It took us a while to realise that the entire stretch was Kamru village and that the Fort was not only a part of the village complex but stood at its pinnacle. The village is made up of houses built of stone, slate slabs, and wood in an architectural style typical to the area. It seems a challenging land, with tremendous physical hard-work an everyday reality. And yet, the demeanour of the people was open, welcoming and kind. Ladies climbing down the path offered us apples as we laboured up. Another woman offered us roasted grain, and we ate it all up, soaking in the mountain air, the peaceful stirring of the wind, and enjoying the steep climb.
The path eventually led to a Temple complex, which houses a Buddhist temple, a Hindu Temple to Lord Badri Vishalji, and a Hindu Temple to Lord Hanuman. The architecture, offerings, and experiences again reflected the harmony between the different cultures of the region. We were offered roasted grain, and dry fruits at the temple and having filled our pockets we set off again.
The final stretch to the Fort gets steeper and then there it stands, a looming stone and wood complex standing guard over the village and its surroundings. The guard-cum-caretaker of the complex greeted us and regaled us with the history of the place and local folklore. Apparently, the Fort and its complex is around 700-800 years old. Inside the complex is a Temple to the Goddess Kamakhya Devi and several other structures. Holding centre-stage is the Kamru Fort, a multi-storeyed medieval palace that was the seat of erstwhile rulers of the region (erstwhile Bashahr state). Folklore has it that the Kamru Fort citadel houses 36 crore gods and goddesses.
Standing in the courtyard of Kamru Fort, it was easy to imagine the strategic importance and advantage of the location – you could see all around for miles, and up above and back, the huge mountainside protected the location from approach.
With dusk on our heels, we ambled our way down the hillside, talking to the people, sharing a chuckle with them here, accepting another apple there, and munching on the roasted grain and dry fruits.
If you do plan to come to Himachal Pradesh some time in the near future, do keep the Kamru Fort in Sangla valley in your mind.

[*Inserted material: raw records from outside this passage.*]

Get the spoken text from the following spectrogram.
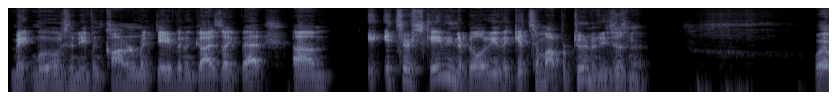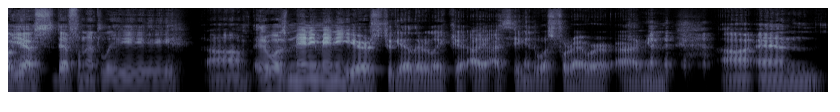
make moves, and even Connor McDavid and guys like that, um, it, it's their skating ability that gets them opportunities, isn't it? Well, yes, definitely. Um, it was many many years together. Like I, I think it was forever. I mean, uh, and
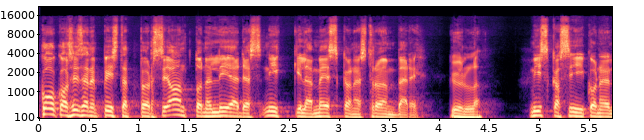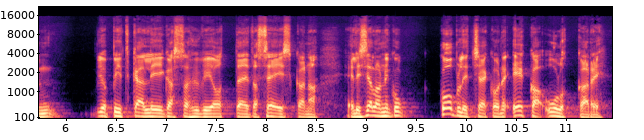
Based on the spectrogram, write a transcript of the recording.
koko sisäinen pistepörssi, Anttonen, Liedes, Nikkilä, Meskanen, Strömberg. Kyllä. Miska Siikonen jo pitkään liigassa hyviä otteita seiskana. Eli siellä on niinku Koblicek on eka ulkkari,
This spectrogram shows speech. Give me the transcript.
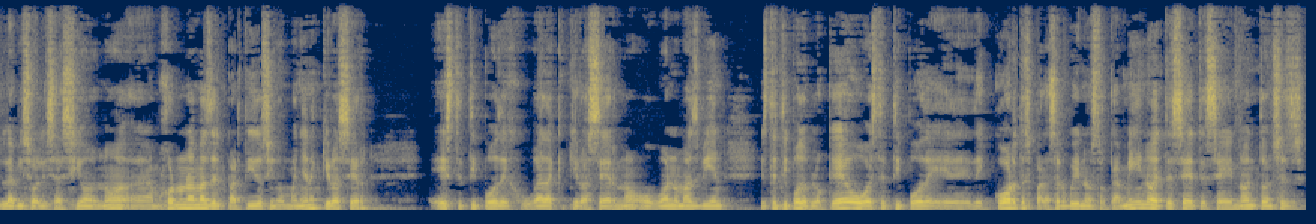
la visualización, ¿no? A lo mejor no nada más del partido, sino mañana quiero hacer este tipo de jugada que quiero hacer, ¿no? O bueno, más bien este tipo de bloqueo o este tipo de, de cortes para hacer bien nuestro camino, etc, etc, ¿no? Entonces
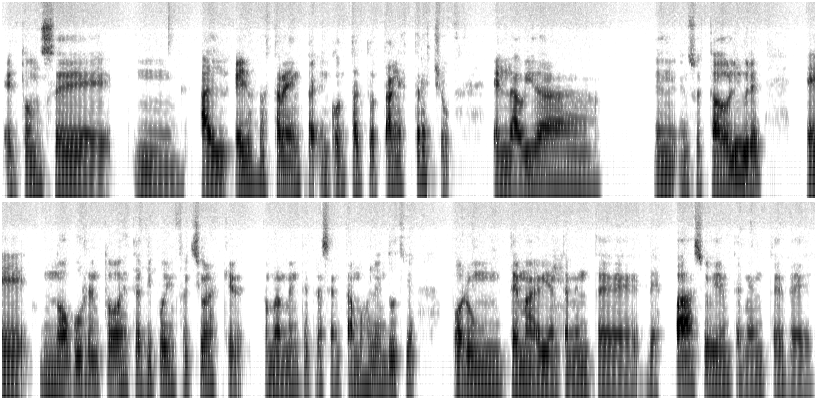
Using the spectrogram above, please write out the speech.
Entonces, mm, al ellos no estar en, contacto tan estrecho, en la vida en, su estado libre, eh, no ocurren todo este tipo de infecciones que normalmente presentamos en la industria por un tema evidentemente de espacio, evidentemente de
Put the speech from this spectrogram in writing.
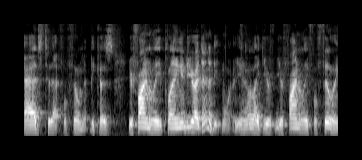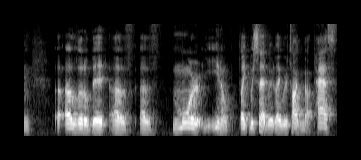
adds to that fulfillment because you're finally playing into your identity more. You know, like you're you're finally fulfilling a, a little bit of of more. You know, like we said, like we were talking about paths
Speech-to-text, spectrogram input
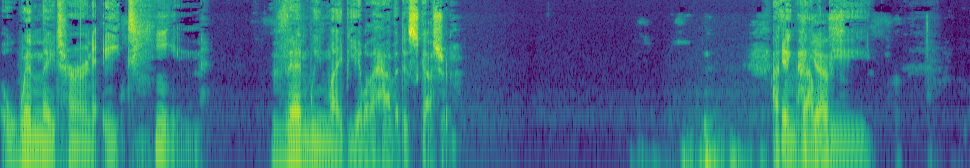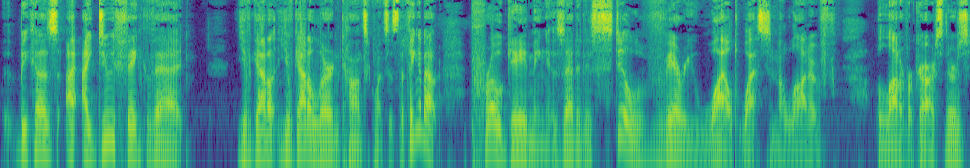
when they turn 18, then we might be able to have a discussion. I think I that would be because I, I do think that you've got to you've got to learn consequences. The thing about pro gaming is that it is still very wild west in a lot of a lot of regards. There's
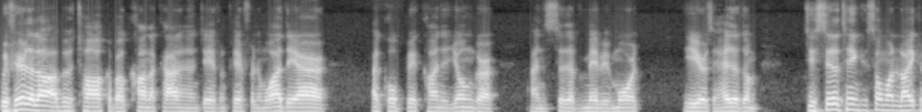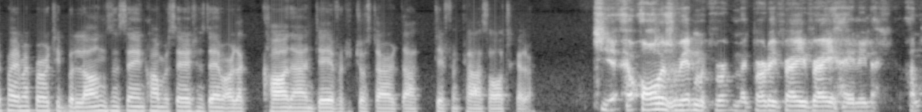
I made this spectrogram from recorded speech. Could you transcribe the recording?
We've heard a lot about talk about Con O'Callaghan and David Clifford, and while they are a good bit kind of younger and still have maybe more years ahead of them, do you still think someone like a Paddy McBrearty belongs in the same conversations then, or that Con and David just are that different class altogether? Always rated McBrearty very, very highly. Like an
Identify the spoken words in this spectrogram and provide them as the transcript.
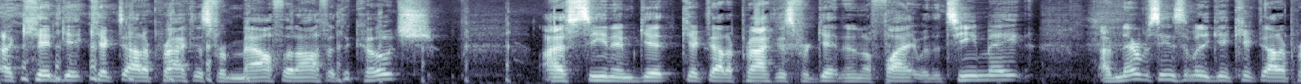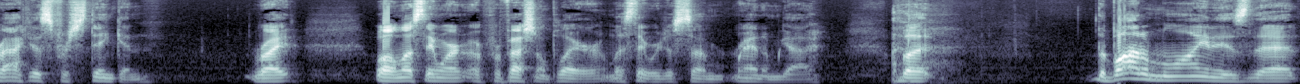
a kid get kicked out of practice for mouthing off at the coach. I've seen him get kicked out of practice for getting in a fight with a teammate. I've never seen somebody get kicked out of practice for stinking, right? Well, unless they weren't a professional player, unless they were just some random guy. But the bottom line is that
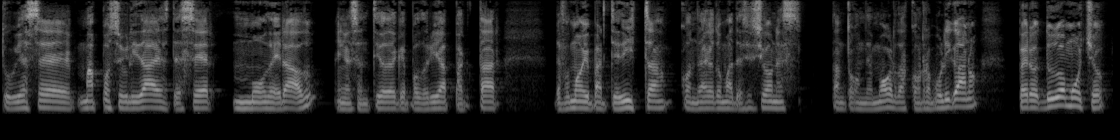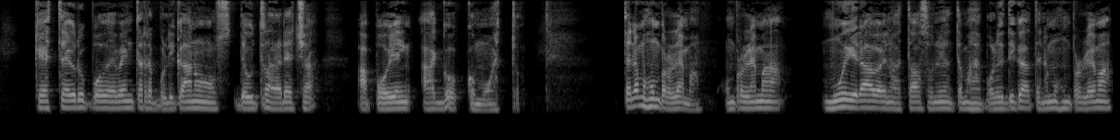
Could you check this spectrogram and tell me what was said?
tuviese más posibilidades de ser moderado, en el sentido de que podría pactar de forma bipartidista cuando haya que tomar decisiones, tanto con demócratas como republicanos, pero dudo mucho que este grupo de 20 republicanos de ultraderecha apoyen algo como esto. Tenemos un problema, un problema muy grave en los Estados Unidos en temas de política. Tenemos un problema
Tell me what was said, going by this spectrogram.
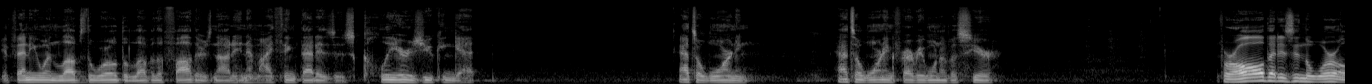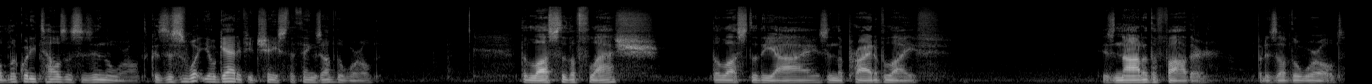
If anyone loves the world, the love of the Father is not in him. I think that is as clear as you can get. That's a warning. That's a warning for every one of us here. For all that is in the world, look what he tells us is in the world, because this is what you'll get if you chase the things of the world the lust of the flesh, the lust of the eyes, and the pride of life is not of the Father, but is of the world.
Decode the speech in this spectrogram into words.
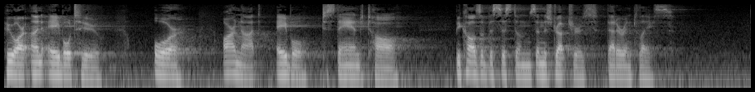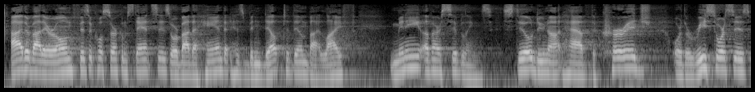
who are unable to or are not able to stand tall because of the systems and the structures that are in place. Either by their own physical circumstances or by the hand that has been dealt to them by life, many of our siblings still do not have the courage or the resources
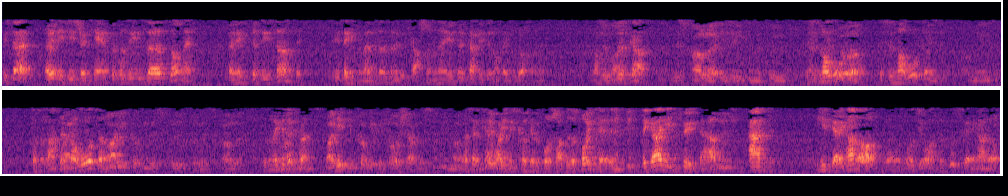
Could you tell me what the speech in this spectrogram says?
He said, only if he's drinking it because he's uh, stomach, only because he's thirsty. If you take it for medicine, there's no discussion, you definitely do not make a bracha on it. Nothing So to discuss. This colour is eating the food. This is not water. This is not water. Is it? I mean, Doesn't matter, it's why, not water. Why are you cooking this food for this colour? Doesn't make a difference. Why didn't you cook it before Shabbos? I mean, I don't care why you didn't cook it before Shabbos. The point is, the guy needs food now, and he's getting hung off. What, what do you want? Of course he's getting hung off.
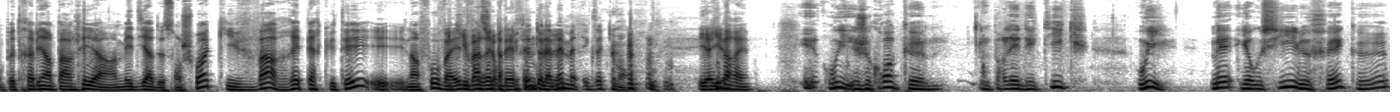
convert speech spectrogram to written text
on peut très bien parler à un média de son choix qui va répercuter et l'info va être répercutée de la même exactement. et Guy et Oui, je crois que on parlait d'éthique, oui, mais il y a aussi le fait que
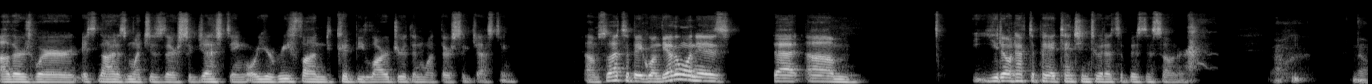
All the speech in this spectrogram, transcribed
Others where it's not as much as they're suggesting, or your refund could be larger than what they're suggesting. Um, so that's a big one. The other one is that um, you don't have to pay attention to it as a business owner. Oh, no,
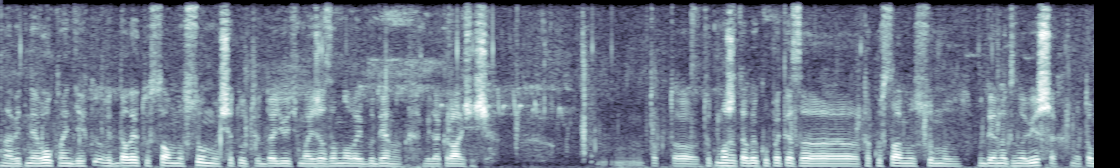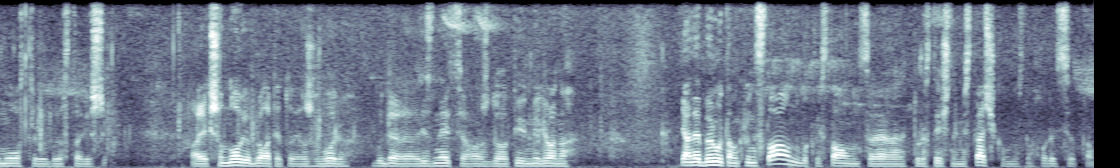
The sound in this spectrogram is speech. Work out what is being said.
навіть не в Окленді, віддали ту саму суму, що тут віддають майже за новий будинок біля Крайчища. Тобто тут можете ви купити за таку саму суму будинок з новіших, на тому острові буде старіший. А якщо нові брати, то я ж говорю, буде різниця аж до півмільйона. Я не беру там Квінстаун, бо Квінстаун це туристичне містечко, воно знаходиться там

It’s a hard day’s journey from Shimla (which is where you are likely to arrive and stay initially), but the journey is more than worth it, specially if you are looking for flavours of history culture, and rural hospitality. And of course, once you are here, there’s a lot more to Sangla valley beyond the Kamru Fort.
The Shimla-Sangla route: